Some readers may be triggered by this book for it pulls back the curtain on what we have been told was a storied medical history that placed America at the forefront of scientific advancement. In prior years, Margaret Sanger (1879-1966) was seen as a champton of reproductive responsibility as the founder of Planned Parenthood. Yet Sanger also had a dark side and her true goals were left out of official narratives. Washington takes another look at Sanger and readers will either be surprised or vindicated in their beliefs about her. What is adamantly clear is that the times in which she lived , certainly contributed to her views which today seems nothing short of draconian. She was part of a growing eugenics movement, perfected in Nazi Germany and nearly replicated many times over after World War II. Concentration camps were replaced by medical laboratories and covert plans enacted by intelligence agencies including American’s own Central Intelligence Agency (CIA). Operation Big City is a name I was unfamiliar with but its purpose which has never been confirmed by the CIA, should make the hair stand up on the back of anyone’s neck. If it really did happen, then it speaks volumes about America’s darkest secrets. And for readers who cannot imagine the U.S. Government being involved in anything nefarious domestically, I do recommend that research Operation Northwoods, which was presented to President John F. Kennedy (1917-1963) by the Joint Chiefs of Staff as a pretext for an invasion of Cuba.

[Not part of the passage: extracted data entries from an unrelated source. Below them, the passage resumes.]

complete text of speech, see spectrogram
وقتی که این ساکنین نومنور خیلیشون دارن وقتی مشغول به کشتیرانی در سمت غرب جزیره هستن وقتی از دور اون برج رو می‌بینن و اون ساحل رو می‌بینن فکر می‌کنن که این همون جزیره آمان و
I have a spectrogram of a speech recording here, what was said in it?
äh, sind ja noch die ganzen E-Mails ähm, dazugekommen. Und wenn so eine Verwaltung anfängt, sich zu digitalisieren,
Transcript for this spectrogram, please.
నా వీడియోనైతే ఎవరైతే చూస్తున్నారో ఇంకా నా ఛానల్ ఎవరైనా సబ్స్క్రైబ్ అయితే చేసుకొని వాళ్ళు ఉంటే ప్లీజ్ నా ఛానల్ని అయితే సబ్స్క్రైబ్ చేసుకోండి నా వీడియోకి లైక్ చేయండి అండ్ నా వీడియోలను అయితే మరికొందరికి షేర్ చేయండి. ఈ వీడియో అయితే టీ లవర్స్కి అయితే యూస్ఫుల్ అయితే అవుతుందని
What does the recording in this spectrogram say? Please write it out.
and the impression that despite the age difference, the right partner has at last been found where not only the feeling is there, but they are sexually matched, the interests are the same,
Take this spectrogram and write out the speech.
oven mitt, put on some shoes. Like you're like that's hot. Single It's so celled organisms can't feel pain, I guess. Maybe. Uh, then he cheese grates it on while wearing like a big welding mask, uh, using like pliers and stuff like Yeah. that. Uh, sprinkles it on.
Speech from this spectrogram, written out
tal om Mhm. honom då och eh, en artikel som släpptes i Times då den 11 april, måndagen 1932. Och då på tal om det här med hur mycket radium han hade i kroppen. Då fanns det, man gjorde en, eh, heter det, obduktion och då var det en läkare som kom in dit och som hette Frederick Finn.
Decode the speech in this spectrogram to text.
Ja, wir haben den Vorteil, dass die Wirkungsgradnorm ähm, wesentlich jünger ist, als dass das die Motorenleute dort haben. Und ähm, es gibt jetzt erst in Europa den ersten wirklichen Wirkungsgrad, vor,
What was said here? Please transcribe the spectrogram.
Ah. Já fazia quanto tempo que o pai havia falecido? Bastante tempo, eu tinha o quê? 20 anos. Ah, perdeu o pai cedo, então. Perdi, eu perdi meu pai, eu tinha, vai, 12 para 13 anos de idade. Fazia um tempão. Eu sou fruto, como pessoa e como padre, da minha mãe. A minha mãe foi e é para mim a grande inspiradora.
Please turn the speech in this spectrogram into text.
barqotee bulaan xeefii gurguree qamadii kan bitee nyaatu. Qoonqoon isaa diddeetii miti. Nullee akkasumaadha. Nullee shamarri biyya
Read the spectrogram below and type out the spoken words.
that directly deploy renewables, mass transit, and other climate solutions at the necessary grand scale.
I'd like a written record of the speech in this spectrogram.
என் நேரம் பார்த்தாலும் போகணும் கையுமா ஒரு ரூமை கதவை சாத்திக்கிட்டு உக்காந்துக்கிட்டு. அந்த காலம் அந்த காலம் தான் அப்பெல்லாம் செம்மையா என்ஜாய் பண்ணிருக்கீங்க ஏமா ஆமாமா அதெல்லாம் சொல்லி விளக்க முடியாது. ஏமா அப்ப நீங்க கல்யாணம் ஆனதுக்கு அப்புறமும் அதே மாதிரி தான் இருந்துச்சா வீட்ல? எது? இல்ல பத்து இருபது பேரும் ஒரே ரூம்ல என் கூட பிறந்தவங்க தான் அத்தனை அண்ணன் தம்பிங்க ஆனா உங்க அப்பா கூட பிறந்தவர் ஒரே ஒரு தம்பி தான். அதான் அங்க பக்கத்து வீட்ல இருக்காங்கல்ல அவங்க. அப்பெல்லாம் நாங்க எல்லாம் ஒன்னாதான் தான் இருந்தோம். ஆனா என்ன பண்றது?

To say that there is a wealth of information in this book would be a severe understatement. Readers should be prepared to have their minds blown. Just when you think that the story might be winding down it picks up even more of a pace as the revelations keep coming. And as they do, it should be perfectly clear why Black Americans are distrustful of the medical field and tend to received less medical care than their white counterparts. And that is really Washington’s goal. She is showing us how and why blacks came to view the medical field as harbingers of death and destruction. Civil rights and basic human decency were nowhere to be found as doctors were left to their own devices with free reign to wreak havoc on the bodies and minds of black people.

I want to reiterate that this book is not an easy read and there is no happy ending. Much of it is haunting and reveals a very dark side of human nature that some of us may be shocked to learn of. These are the events in history that were never included in history books. It is America’s history and a legacy of medicine gone horribly wrong. The endless number of victims is staggering and some are still alive today. This book is a testament to their struggles and the long road out of the darkness upon which we are still traveling. And may Washington’s work stand as compendium of a key component of the African-American experience in America.

“I challenge us to change, because as Charles Darwin once observed, “It is not the strongest species that will survive, nor the most intelligent, but the one most responsive to change.” – Harriet A. Washington

ISBN-10 : 076791547X
ISBN-13 : 978-0767915472